One of many excellent tips I’ve picked up from Adele Faber and Elaine Mazlish’s book, “How To Talk So Kids Will Listen & Listen So Kids Will Talk“, is that of engaging a child’s cooperation by giving them information they can choose to act upon. I’ve been fascintated and really quite amazed at how well this works.
One example is when my son was outside throwing a stick around right by a window. Instead of the instinctive “Stop doing that” I tried “If the stick hits the window, the window could break”. He stopped, thought for a moment, then said “I’ll throw it over here” and moved into an open space. (Of course, many parents would simply say they can’t throw the stick at all, but I’ll save that for another post!) Since then there have been numerous similar examples. “The fridge door is open” instead of “Shut the fridge door” (he’s already had the lecture about letting the cold air out etc), “We can’t leave until you’re in your car seat”, and so on.
The beauty of this subtle approach is not just that it usually gets the child to do what you want, but they do it without feeling bossed around, but feeling that they have made a choice; to do the right thing based on the information they have been given. Surely this has to be better for a child’s developing sense of autonomy and positive self image.
Think about the number of times your child is told what to do every day, day in day out, and how little choice they really have over what happens to them each day.
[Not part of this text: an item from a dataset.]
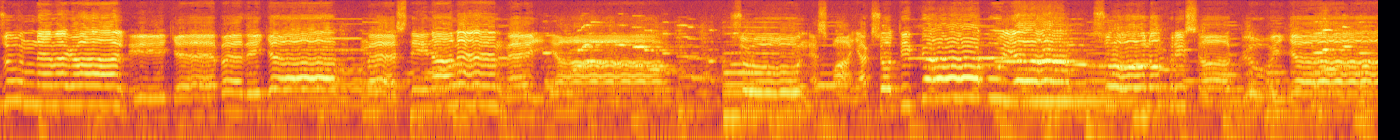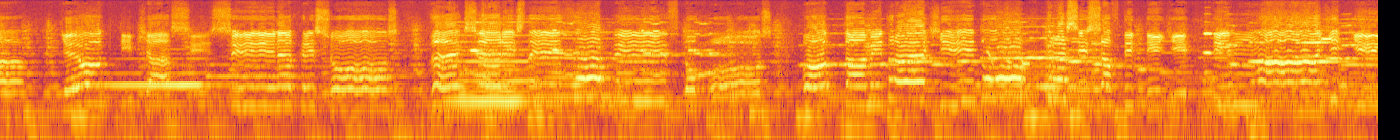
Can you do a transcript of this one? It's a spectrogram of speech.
Ζουνε μεγάλοι και παιδιά μες στην ανεμελιά Ζουνε σπάνια ξωτικά πουλιά σ' όλο χρυσά κλουβιά και ό,τι πιάσεις είναι χρυσός δεν ξέρεις τι θα πει φτωχός ποτάμι τρέχει το κρασί σ' αυτή τη γη τη μαγική.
Anything you can do to alleviate this is bound to be welcomed.
I also like this approach as it is a great example of an attitude towards children and parenting that moves away from that of power and submission; that the only lesson children need to learn is to do as they’re told, and that instead, respects the child, and taps into their basic instinct and desire to please, casting the parent in the role of teacher, not dictator.